‘Beads of Courage’ Launch Party at The University of Arizona – Diamond Children’s

Tuesday, February 7, 2012 - 11:00am to 1:00pm

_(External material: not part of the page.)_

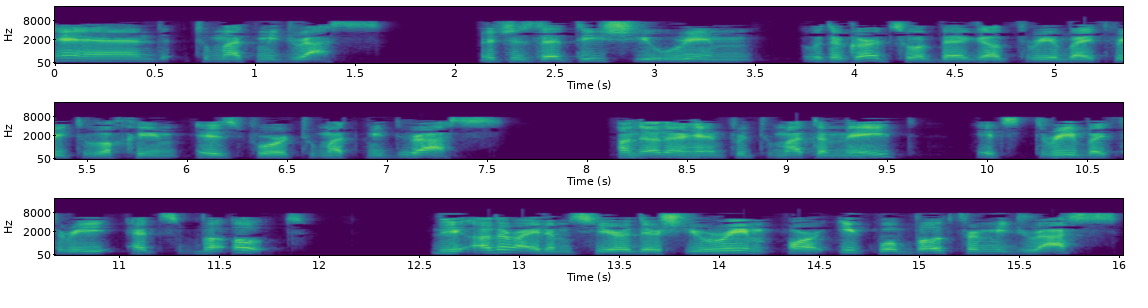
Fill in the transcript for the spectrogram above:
and Tumat Midras, which is that these Shiurim, with regard to a beged 3 by 3 Tuvachim, is for Tumat Midras. On the other hand, for Tumat Amet, it's 3 by 3 Etzbaot. The other items here, their Shiurim are equal both for Midras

TUCSON, Ariz. – On Tuesday, Feb. 7, from 11 a.m. to 1 p.m., “Beads of Courage” will hold a launch party in the lobby of The University of Arizona Medical Center - Diamond Children's
 
Children who participate in the Beads of Courage Program receive colorful beads, each representing a milestone in their treatment for cancer or other serious illnesses, as a way to tell their story using beads as meaningful symbols of courage in their unique treatment path. Each bead represents something painful or difficult, but also signifies another important step in the treatment journey. 
 
Diamond Children’s is the 115th hospital to join The Beads of Courage program, which was founded by University of Arizona College of Nursing graduate and 2011 Alumnus of the Year, Jean Baruch. “It’s wonderful to know that the Beads of Courage Program at Diamond Children’s will be there to offer support and acknowledgement to the incredibly courageous children facing serious illness every day,” says Baruch, who serves as executive director for Beads of Courage.
 
Kiwanis Clubs in the Southwest District of Kiwanis International (Tucson-Sunshine Kiwanis Club) are sponsoring The Diamond Children’s Beads of Courage program and launch party, in which all children receiving treatment for chronic illnesses at Diamond Children’s will be enrolled in the Beads of Courage program.
 
Current Beads of Courage members, children and teens will be available for interviews to share their beads of courage collection and stories of their courageous treatment journeys, along with Beads of Courage founder, Baruch.   
 
“I am very excited for our patients, parents and staff to be able to launch the full Beads of Courage program, and am grateful to Jean for this opportunity, and the training she has provided,” says Lori Throne, RN, BC, MSN, director of Women's and Children's Services at Diamond Children's. “The staff is very excited to offer this program and be part of acknowledging the child's treatment challenges and bravery.